There is a bit of a backlash against indexing through the use of smart beta strategies by big super funds and ETFs by individual investors, as well there should be. However, before we throw the baby out with the bathwater, investors should consider improving on the latest batch of quant-driven semi-passive options.
AXA Investment Managers, which looks after Rosenberg Equities in Australia, has distributed a short paper, coinciding after a recent publicised visit to Australia by several key executives, which includes the firm’s answers to commonly asked questions on the risks associated with smart-beta investing.
The big risk, of course, is for the investor to get caught in a bubble and lose, fairly quickly, a significant portion of his or her net worth. Remember 1999 and 2007.
Craig Hurt, AXA IM’s Australian head, says: “A number of smart-beta solutions have been successful at lowering risk while also generating excess return over market-cap indices by targeting exposure to risk premia such as low volatility. But are there any hidden risks investors are exposed to when investing in a simple low volatility approach?”
The US-based global quant manager suggests consideration of the following five points in this paper from Rosenberg Equities. The firm says:
> There are certain ‘extreme’ risks present in the equity market which add volatility without earning a sufficient return. In order to identify and hence systematically avoid exposure to these risks, a granular fundamental insight is required.
> Holding the most expensive stocks is a source of extreme risk that investors may not be rewarded for taking.
> While we believe that exposure to Value can improve returns over the long term, our analysis also reveals that extremely cheap stocks can be another source of extreme risk that investors may not be compensated for taking.
> Because a naïve low-volatility approach does not consider valuation, low volatility investors are left exposed to these ‘extreme’ risks. We found the most expensive low beta names are trading on Price-to-Book multiple of 8.1x, compared to 2.5x for the median.

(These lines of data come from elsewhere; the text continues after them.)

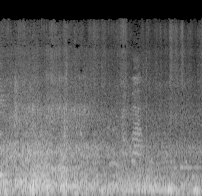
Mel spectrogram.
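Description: Wind buffeting the microphone, a steady low rumble, with faint voices in the background.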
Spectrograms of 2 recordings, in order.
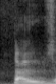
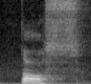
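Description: First: The vowel is long, as in 'rose'. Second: The vowel is short, as in 'boss'. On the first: The speaker calls it right. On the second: The speaker calls it wrong.

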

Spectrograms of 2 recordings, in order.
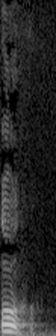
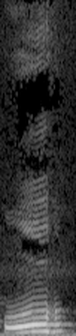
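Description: First: The vowel is a short u sound. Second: The vowel is a long o sound. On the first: "ਊੜਾ ਬੰਦ ਮੂੰਹ ਵਾਲਾ ਹਾਹਾ ਔਂਕੜ" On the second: "ਇੱਕ ਹੈਗਾ ਊੜਾ ਖੁੱਲੇ ਮੂੰਹ ਵਾਲਾ ਹਾਹਾ"

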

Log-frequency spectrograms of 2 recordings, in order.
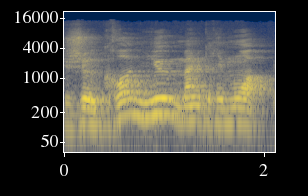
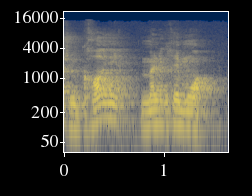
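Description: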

> A smart-beta investor can improve upon the risk and return outcome offered by a naïve low volatility risk premia exposure by building in controls to systematically avoid the extremely expensive stocks and extremely cheap stocks (on a book-value basis, at least).